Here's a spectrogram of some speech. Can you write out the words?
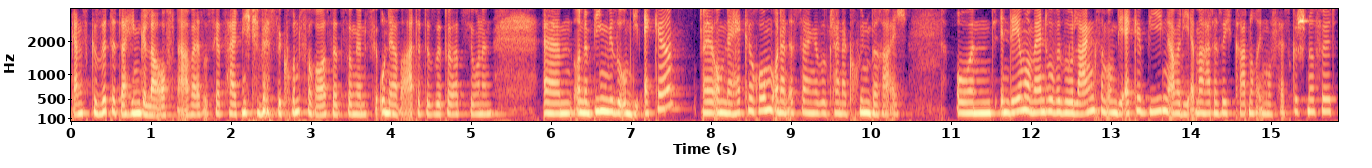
ganz gesittet dahin gelaufen, aber es ist jetzt halt nicht die beste Grundvoraussetzungen für unerwartete Situationen. Ähm, und dann biegen wir so um die Ecke, äh, um eine Hecke rum und dann ist da so ein kleiner Grünbereich. Und in dem Moment, wo wir so langsam um die Ecke biegen, aber die Emma hatte sich gerade noch irgendwo festgeschnüffelt,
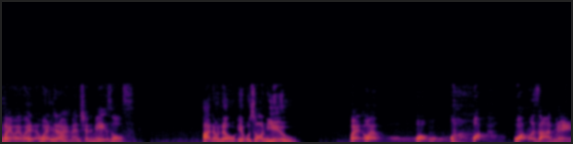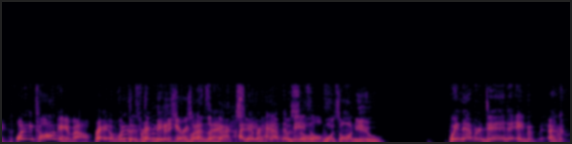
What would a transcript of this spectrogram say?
wait, wait. When did I mention measles? I don't know. It was on You. Wait, what? What? What? What was on me? What are you talking about? Right? What, The- is Raymond even hearing what I'm saying? I never had the measles. Was on You. We never did a.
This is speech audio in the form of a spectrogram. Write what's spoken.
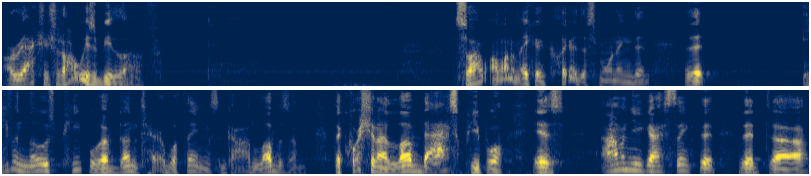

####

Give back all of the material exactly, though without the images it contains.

REPLY TO THE TASK ▸
Here's a spectrogram of some speech. Can you write out the words?
ganz gesittet dahin gelaufen, aber es ist jetzt halt nicht die beste Grundvoraussetzungen für unerwartete Situationen. Ähm, und dann biegen wir so um die Ecke, äh, um eine Hecke rum und dann ist da so ein kleiner Grünbereich. Und in dem Moment, wo wir so langsam um die Ecke biegen, aber die Emma hatte sich gerade noch irgendwo festgeschnüffelt,
What would a transcript of this spectrogram say?
wait, wait. When did I mention measles? I don't know. It was on You. Wait, what? What? What? What was on me? What are you talking about? Right? What, The- is Raymond even hearing what I'm saying? I never had the measles. Was on You. We never did a.
This is speech audio in the form of a spectrogram. Write what's spoken.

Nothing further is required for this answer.